▶ **Work instructions**: Would you give the entries again word for word, with no pictures in the copy?

BEGIN

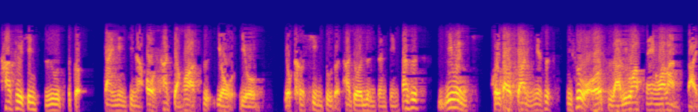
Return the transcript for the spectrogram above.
他会先植入这个概念进来，哦，他讲话是有有有可信度的，他就会认真听。但是因为你回到家里面是你是我儿子啊，你我生我哪在，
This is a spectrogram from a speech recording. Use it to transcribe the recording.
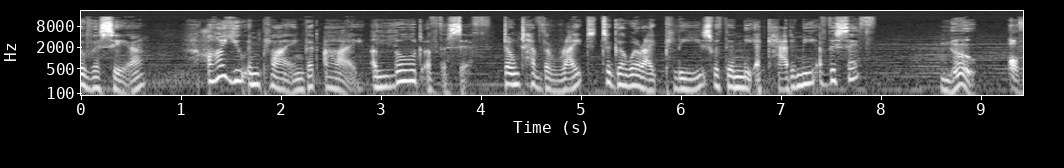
Overseer, are you implying that I, a Lord of the Sith, don't have the right to go where I please within the Academy of the Sith? No, of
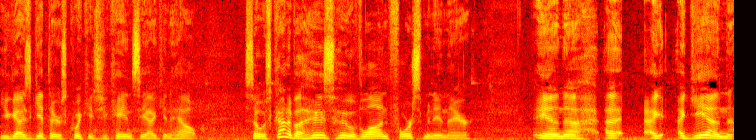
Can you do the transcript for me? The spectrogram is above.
You guys get there as quick as you can, see I can help. So it was kind of a who's who of law enforcement in there. And uh, I, again,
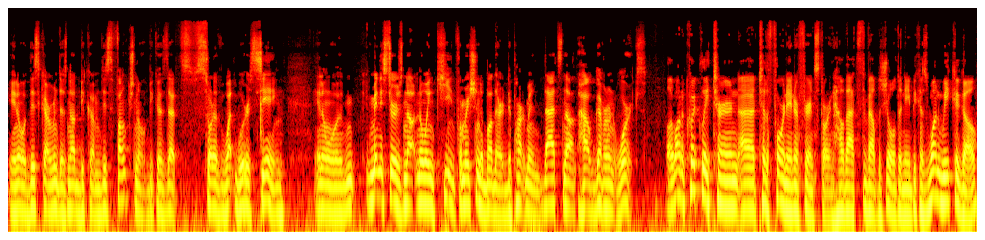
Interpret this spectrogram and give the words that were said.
you know this government does not become dysfunctional because that's sort of what we're seeing. You know, ministers not knowing key information about their department. That's not how government works. Well, I want to quickly turn uh, to the foreign interference story and how that's developed Joël-Denis, because one week ago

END

▶ **Exercise result**:
Return the transcript for the spectrogram above.
他会先植入这个概念进来，哦，他讲话是有有有可信度的，他就会认真听。但是因为你回到家里面是你是我儿子啊，你我生我哪在，
This is a spectrogram from a speech recording. Use it to transcribe the recording.
Overseer, are you implying that I, a Lord of the Sith, don't have the right to go where I please within the Academy of the Sith? No, of
Can you do the transcript for me? The spectrogram is above.
You guys get there as quick as you can, see I can help. So it was kind of a who's who of law enforcement in there. And uh, I, again,
Interpret this spectrogram and give the words that were said.
you know this government does not become dysfunctional because that's sort of what we're seeing. You know, ministers not knowing key information about their department. That's not how government works. Well, I want to quickly turn uh, to the foreign interference story and how that's developed Joël-Denis, because one week ago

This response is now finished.